'David Cameron is clueless': Ed Miliband joins austerity protesters in London


Nurses, firefighters, teachers and prison officers joined over 150,000 protesters today in huge demonstrations against the Government, loudly cheering calls for a 24-hour general strike.

Union officials and politicians, including Labour leader Ed Miliband, bitterly attacked the coalition's spending cuts, accusing ministers of being more interested in supporting millionaires than ordinary workers.

The events in London, Glasgow and Belfast passed off peacefully, although activists from the Disabled People Against Cuts (DPAC) group staged a sit-in and cut off traffic close to Hyde Park in the capital.

The TUC said the turnout was better than expected and sent a strong message to the Government about the unpopularity of its policies.

General secretary Brendan Barber said: "We are sending a very strong message that austerity is simply failing.

"The Government is making life desperately hard for millions of people because of pay cuts for workers, while the rich are given tax cuts."
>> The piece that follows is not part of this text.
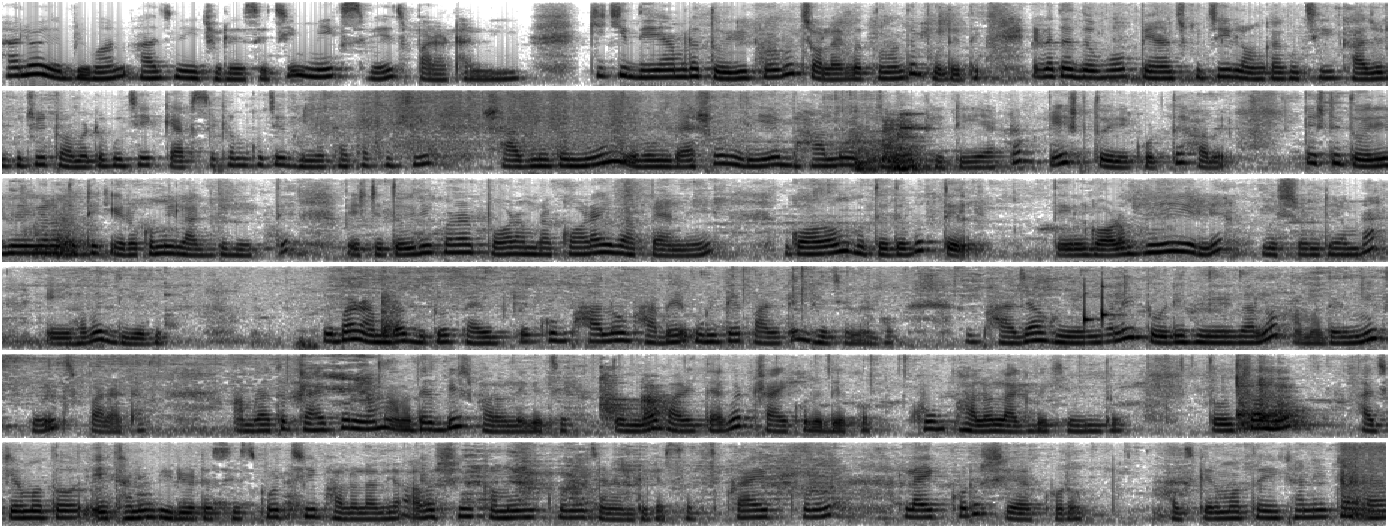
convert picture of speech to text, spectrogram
Hello everyone আজ নিয়ে চলে এসেছি মিক্স ভেজ পরাঠা নিয়ে। কী কী দিয়ে আমরা তৈরি করব? চলো একবার তোমাদের বলে দিই। এটাতে দেবো পেঁয়াজ কুচি, লঙ্কা কুচি, গাজর কুচি, টমেটো কুচি ক্যাপসিকাম কুচি ধনে পাতা কুচি, স্বাদ মতো নুন এবং বেসন দিয়ে ভালোভাবে ফেটিয়ে একটা পেস্ট তৈরি করতে হবে। পেস্টটি তৈরি হয়ে গেলে তো ঠিক এরকমই লাগবে দেখতে। পেস্টটি তৈরি করার পর আমরা কড়াই বা প্যানে গরম হতে দেবো তেল। তেল গরম হয়ে এলে মিশ্রণটি আমরা এইভাবে দিয়ে দেবো। এবার আমরা দুটো সাইডকে খুব ভালোভাবে উল্টে পাল্টে ভেজে নেব। ভাজা হয়ে গেলেই তৈরি হয়ে গেল আমাদের মিক্স ভেজ পরাঠা। আমরা তো ট্রাই করলাম, আমাদের বেশ ভালো লেগেছে। তোমরাও বাড়িতে একবার ট্রাই করে দেখো, খুব ভালো লাগবে কিন্তু। তো চলো, আজকের মতো এখানে ভিডিওটা শেষ করছি। ভালো লাগলে অবশ্যই কমেন্ট করো, চ্যানেলটিকে সাবস্ক্রাইব করো লাইক করো শেয়ার করো। আজকের মতো এখানেই, টাটা।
Mr Barber said the resignation of chief whip Andrew Mitchell and Chancellor George Osborne travelling in a first class train carriage with a standard ticket showed how out of touch the Government was.

He said: "The Chancellor eventually paid for his ticket, but the rest of us are paying the price for his disastrous policies."

Protesters carried banners which read: 'Plebs Against toffs', 'Cameron Has Butchered Britain' and '24 Hour General Strike Now' they marched through Whitehall towards Hyde Park.

They booed at Downing Street and shouted "pay your taxes" as they passed a Starbucks coffee shop.

Police officers stood outside Starbucks, which has been involved in a row over its tax arrangements.

Activists gathered outside a number of chain stores in central London, some wearing masks, but no major incidents were reported.

Dave Prentis, leader of Unison, said hundreds of thousands of public sector jobs were being lost as a result of government policies.

"We are fighting for a better future. We are not here today for the millionaires - we are here for the millions of people who don't have a voice. We just can't take any more."

Unite leader Len McClusky said millions of people were being pushed into poverty by a Government more interested in supporting the country's "elite".

The biggest cheers of the day came when Bob Crow, leader of the RMT rail union, and Mark Serwotka of the Public and Commercial Services union called for a general strike.

The TUC is consulting unions on the practicalities of a nationwide stoppage, although it will not be in time to take part in a Europe-wide day of action on November 14 against austerity.

Mr Miliband dubbed the Prime Minister "clueless" and said he was "clinging" to policies which were not working.

He said the coalition was cutting taxes for millionaires and raising them for everyone else.

"It is one rule for those at the top and one rule for everyone else."

Mr Miliband was booed by a small section of the crowd when he said Labour would have to make "hard choices" if it was in Government.

He pledged that if he became Prime Minister he would tax bankers' bonuses, support the building of 100,000 houses and end the privatisation of the NHS.

The disabled protesters forced cars and buses to turn around.

Paddy Murphy, a 37-year-old DPAC member, said the group was trying to send a message to both the Government and the unions.

"We want to show our solidarity with all those out there that couldn't be here today who have been hit by the Government's cuts.

"We are critical of the lack of a stance that the TUC hasn't taken - 18 months ago we heard the same people make the same speeches on the same stage, now we want to see action."

Protesters blew whistles and held up giant balloons and banners, headed by a group of unemployed youngsters from across the country.

Marr Wrack, leader of the Fire Brigades Union, suggested taking direct action in support of public services.

"If they plan to close hospitals, schools or youth centres, the local community should consider occupying them to prevent closure.

"After all, isn't that just the big society in action."